Via Curriculum Studies— Henry Giroux on Freire’s Lessons for Now!
Dec 1, 2010 … Lessons to Be Learned From Paulo Freire as Education Is Being Taken Over by the Mega Rich. Tuesday 23 November 2010. by: Henry A. Giroux, …
Henry Giroux has been really ranting lately, inspired by Paulo Freire’s work and thinking: especially “Pedagogy of the Oppressed” – and especially the “political” understanding of education in these times of politics bending toward money and power… and control of students’ thinking.
I mostly agree… but a good bit of Freire has disappeared in the name of politics being overtaken by economic analyses and control of the very nature of education.
Education in the Western world – perhaps most especially – is being attacked by the rich and lovers of the rich – who oppose the public schools, the teachers who tend to find solace and power in unions, life tenure, pensions, and all. Charter Schools, private schools. Blah! On public schools and on the public.
Even most liberals (Obama…so far anyway) have gone for control of teachers and teaching, supporting “No Child Left Behind” – presumably as ways to “success” for students. Do what I/we tell you, and how we tell you, and…!
Giroux’ hero – rightfully, but for at least some different reasons – has been Freire whose book has sold well over a million copies. But his ideas continue to be fragmented by the would-be powers – and his “methods” of education, particularly “dialogue” have apparently yielded to the anti-politics of Giroux invocating money – now controlling politics. “Critical pedagogy” is Giroux’s Freireian term for what is missing increasingly in the current war for our future: thinking and being.
Freire would get (especially poorer) students to study and understand the power and motivations which got them educated effectively to prolong and promote the power of the few – by not attending to the “banking” and “telling” methods which the rich and powerful imposed on most students.
“Learn what I tell you!” Never mind contexts and methods which effectively keep most students in their “proper” places: learn what I tell you – never mind the fact that I-the-teacher – am guarding the status quo by convincing you that this is “way” of the world – no questions asked. Just learn what I tell you, as efficiently as possible. It’s all politics… but the politics remain “hidden” and y’all don’t ask no questions! The world of the powerful remains “distant” and effectively hidden to the students.
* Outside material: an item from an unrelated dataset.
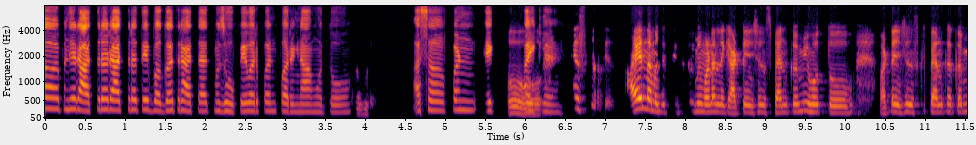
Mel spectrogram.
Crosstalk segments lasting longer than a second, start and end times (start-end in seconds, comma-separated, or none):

Increasingly efficient!
So much to agree with – especially in these times of attacks on schooling, teachers – especially as so many education systems of other countries seem much more “successful” than ours.
But much, so deep, is left-out… omitted from this particular if not exactly narrow analysis. Particularly people, persons – everyone: teachers and students – have no clear “presence” in this world. Presence: persons, thoughtful, development of the very nature of clarity over the course of the entire course, so it can enter students’ being… perhaps especially after the course is “over.”
Here I’m quoting Freire – who I invoke in my book and course: “Teaching as Dialogue.” Freire’s major way-out of the power-pinch is Dialogue. And most of the educators who Freire-ise education invoke the term: but apparently only a few of us seriously explore and apply dialogue in our teaching-being.
I want to “touch” the futures of my students – I would love to be “remembered” as “inspiring” their futures. But much about “me” – a person – much about them being and becoming who they would be. Mostly the Freireians don’t seem to be “present” – strong, memorable… characters…who “remain” some places in “their” students’ ongoing thinking.
(Can I be remembered, have power without being very “oppressive” in their thinking? Am I “good enough” to deserve having some presence in their lives? Or is this just a “different” route to power and control from the past: more than inspiring “my” students to study and develop their own personal framings of… power and control.) Whew! (If Socrates only realized that his idea of dialogue was always to know all the “answers” to his question-ing!)
So: enough to begin/continue the study of Freire, amidst the facts of his being still inspiring me, most days as I teach, and am a teacher. Growing with my memories and appreciations of his work and thinking.
But a “true” dialogue? – a lifetime pursuit… and then some.
Why do so many teachers invoke their anti-politics, even as they (don’t find themselves) don’t enrich their own teaching in the practicings of dialogue?